Stored items
******************************

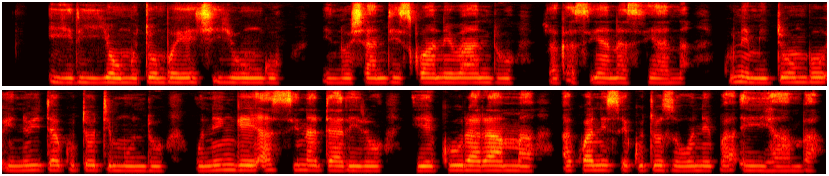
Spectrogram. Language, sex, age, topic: Ndau, female, 25-35, health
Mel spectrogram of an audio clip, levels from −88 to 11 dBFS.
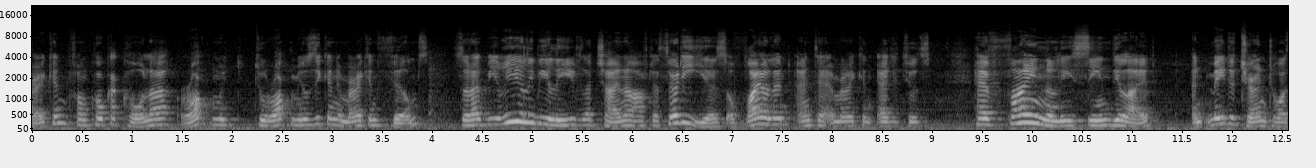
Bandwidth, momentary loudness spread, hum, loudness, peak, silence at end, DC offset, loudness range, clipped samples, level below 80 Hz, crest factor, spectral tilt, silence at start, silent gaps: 12.5 kHz; 11 LU; 60 Hz at -55 dBFS; -28 LUFS; -10 dBFS; 0 s; under 0.1%; 4 LU; under 0.1%; -50 dBFS; 18 dB; -6 dB/octave; 0 s; none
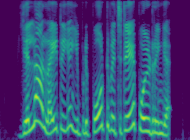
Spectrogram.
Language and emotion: Tamil, angry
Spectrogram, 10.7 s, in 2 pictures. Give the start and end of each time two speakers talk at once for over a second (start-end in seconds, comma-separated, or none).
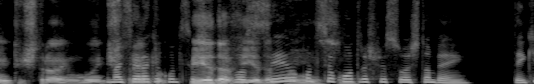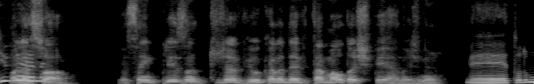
1.0-3.5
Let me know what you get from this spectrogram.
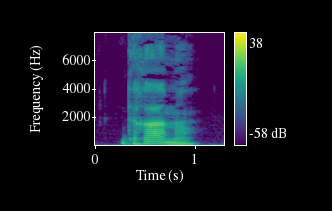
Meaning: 1. drama (piece of theatre) 2. drama (something entertaining or action-packed) 3. tragedy (shocking and saddening event)
- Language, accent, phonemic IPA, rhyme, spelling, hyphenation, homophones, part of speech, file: French, France, /dʁam/, -am, drame, drame, dram, noun, LL-Q150 (fra)-drame.wav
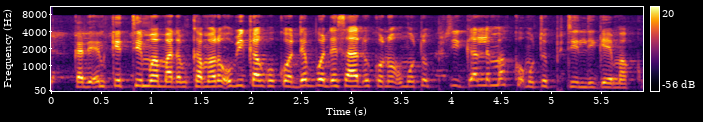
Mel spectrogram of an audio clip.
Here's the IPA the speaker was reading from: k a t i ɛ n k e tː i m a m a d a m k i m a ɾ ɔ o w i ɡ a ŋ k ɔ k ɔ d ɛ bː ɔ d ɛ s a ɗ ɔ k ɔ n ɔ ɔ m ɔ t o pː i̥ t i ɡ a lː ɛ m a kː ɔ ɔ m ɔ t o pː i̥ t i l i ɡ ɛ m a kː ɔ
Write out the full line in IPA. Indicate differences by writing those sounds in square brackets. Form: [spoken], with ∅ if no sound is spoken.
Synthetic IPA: k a [d] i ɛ n k e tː i m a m a d a m k [a] m a ɾ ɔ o w i [k] a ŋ k ɔ k ɔ d ɛ bː ɔ d ɛ s a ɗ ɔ k ɔ n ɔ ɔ m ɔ t o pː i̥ t i ɡ a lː ɛ m a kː ɔ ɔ m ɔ t o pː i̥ t i l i ɡ ɛ m a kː ɔ

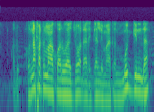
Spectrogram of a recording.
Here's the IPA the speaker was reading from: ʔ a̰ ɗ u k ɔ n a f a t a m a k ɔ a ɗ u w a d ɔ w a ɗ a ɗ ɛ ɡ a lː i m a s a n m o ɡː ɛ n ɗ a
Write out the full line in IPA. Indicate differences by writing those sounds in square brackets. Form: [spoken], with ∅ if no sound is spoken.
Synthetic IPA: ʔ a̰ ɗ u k ɔ n a f a t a m a k ɔ a ɗ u w a [d͡ʒ] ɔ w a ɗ a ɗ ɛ ɡ a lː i m a [t] a n m o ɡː [i] n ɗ a

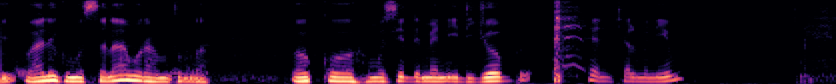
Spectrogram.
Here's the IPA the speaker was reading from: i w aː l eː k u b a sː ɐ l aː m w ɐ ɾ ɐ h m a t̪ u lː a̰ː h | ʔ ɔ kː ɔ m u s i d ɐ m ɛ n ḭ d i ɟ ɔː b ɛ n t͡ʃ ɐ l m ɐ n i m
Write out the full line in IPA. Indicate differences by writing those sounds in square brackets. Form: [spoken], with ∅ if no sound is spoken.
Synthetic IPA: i w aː l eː k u [m] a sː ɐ l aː m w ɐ ɾ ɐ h m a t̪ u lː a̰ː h | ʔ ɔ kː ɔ m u s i d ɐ m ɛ n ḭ d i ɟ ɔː b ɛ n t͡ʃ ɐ l m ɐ n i m

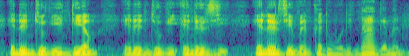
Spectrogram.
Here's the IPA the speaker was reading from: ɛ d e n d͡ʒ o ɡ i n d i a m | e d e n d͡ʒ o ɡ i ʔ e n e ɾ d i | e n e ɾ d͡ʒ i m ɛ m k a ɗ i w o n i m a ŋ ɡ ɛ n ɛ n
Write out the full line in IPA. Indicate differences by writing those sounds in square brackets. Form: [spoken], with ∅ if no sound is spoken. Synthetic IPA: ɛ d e n d͡ʒ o ɡ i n d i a m | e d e n d͡ʒ o ɡ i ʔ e n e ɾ [d͡ʒ] i | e n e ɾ d͡ʒ i m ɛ [n] k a [d] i w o n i [n] a ŋ ɡ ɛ [m] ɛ n

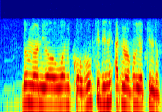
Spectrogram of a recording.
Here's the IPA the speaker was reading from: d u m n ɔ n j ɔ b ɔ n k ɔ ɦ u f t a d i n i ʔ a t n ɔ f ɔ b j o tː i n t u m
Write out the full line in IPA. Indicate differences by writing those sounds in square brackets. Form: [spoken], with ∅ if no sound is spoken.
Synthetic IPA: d u m n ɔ n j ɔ [w] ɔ n k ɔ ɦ u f t [i] d i n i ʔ a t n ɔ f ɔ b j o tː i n [d] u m

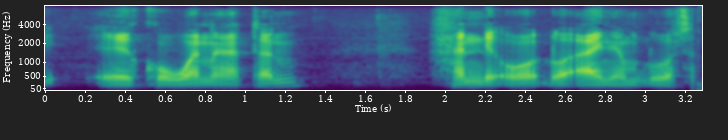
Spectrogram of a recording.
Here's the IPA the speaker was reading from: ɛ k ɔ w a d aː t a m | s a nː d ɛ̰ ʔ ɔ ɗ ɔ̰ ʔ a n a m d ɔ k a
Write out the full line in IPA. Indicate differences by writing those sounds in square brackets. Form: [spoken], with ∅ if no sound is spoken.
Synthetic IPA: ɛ k ɔ w a [n] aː t a [n] | [h] a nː d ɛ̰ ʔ ɔ ɗ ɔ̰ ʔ a [ɲ] a m [ɗ] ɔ [t] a

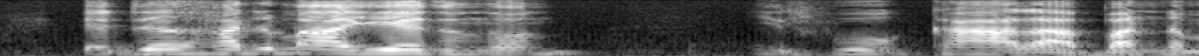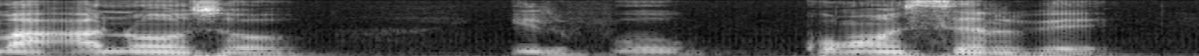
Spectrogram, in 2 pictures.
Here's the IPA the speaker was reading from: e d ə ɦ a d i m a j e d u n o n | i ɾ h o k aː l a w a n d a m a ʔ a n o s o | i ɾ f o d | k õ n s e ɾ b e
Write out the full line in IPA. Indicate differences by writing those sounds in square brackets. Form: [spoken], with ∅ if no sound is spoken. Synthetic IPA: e d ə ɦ a d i m a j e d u n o n | i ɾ [f] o k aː l a [b] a n d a m a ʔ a n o s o | i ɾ f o [∅] | k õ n s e ɾ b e

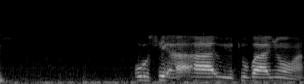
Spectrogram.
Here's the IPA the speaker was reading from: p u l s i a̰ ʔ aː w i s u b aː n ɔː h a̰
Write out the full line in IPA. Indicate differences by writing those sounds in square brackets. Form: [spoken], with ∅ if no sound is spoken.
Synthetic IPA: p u [ɾ] s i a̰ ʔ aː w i [t] u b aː [ɲ] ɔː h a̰

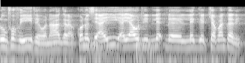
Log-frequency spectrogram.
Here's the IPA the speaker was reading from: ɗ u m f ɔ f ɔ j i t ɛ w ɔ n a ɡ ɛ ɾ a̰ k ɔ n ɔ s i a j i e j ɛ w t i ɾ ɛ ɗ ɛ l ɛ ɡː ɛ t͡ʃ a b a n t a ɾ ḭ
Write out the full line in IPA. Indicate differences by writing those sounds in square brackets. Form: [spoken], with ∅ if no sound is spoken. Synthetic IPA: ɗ u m f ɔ f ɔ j i t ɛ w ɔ n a ɡ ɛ ɾ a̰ k ɔ n ɔ s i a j i [a] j [a] w t i [l] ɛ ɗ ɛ l ɛ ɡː ɛ t͡ʃ a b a n t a ɾ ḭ

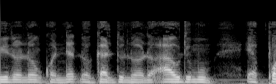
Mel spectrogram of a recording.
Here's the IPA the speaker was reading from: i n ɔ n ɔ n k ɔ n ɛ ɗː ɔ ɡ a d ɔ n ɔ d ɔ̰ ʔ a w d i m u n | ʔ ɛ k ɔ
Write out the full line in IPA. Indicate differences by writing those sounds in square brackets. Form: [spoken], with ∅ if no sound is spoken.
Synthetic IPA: i n ɔ n ɔ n k ɔ n ɛ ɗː ɔ ɡ a d [u] n ɔ [ɗ] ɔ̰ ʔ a w d i m u [m] | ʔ ɛ [p] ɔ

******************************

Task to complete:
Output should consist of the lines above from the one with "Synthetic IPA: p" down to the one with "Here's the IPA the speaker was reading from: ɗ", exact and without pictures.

Answer for this exercise:
Synthetic IPA: p u [ɾ] s i a̰ ʔ aː w i [t] u b aː [ɲ] ɔː h a̰

Log-frequency spectrogram.
Here's the IPA the speaker was reading from: ɗ u m f ɔ f ɔ j i t ɛ w ɔ n a ɡ ɛ ɾ a̰ k ɔ n ɔ s i a j i e j ɛ w t i ɾ ɛ ɗ ɛ l ɛ ɡː ɛ t͡ʃ a b a n t a ɾ ḭ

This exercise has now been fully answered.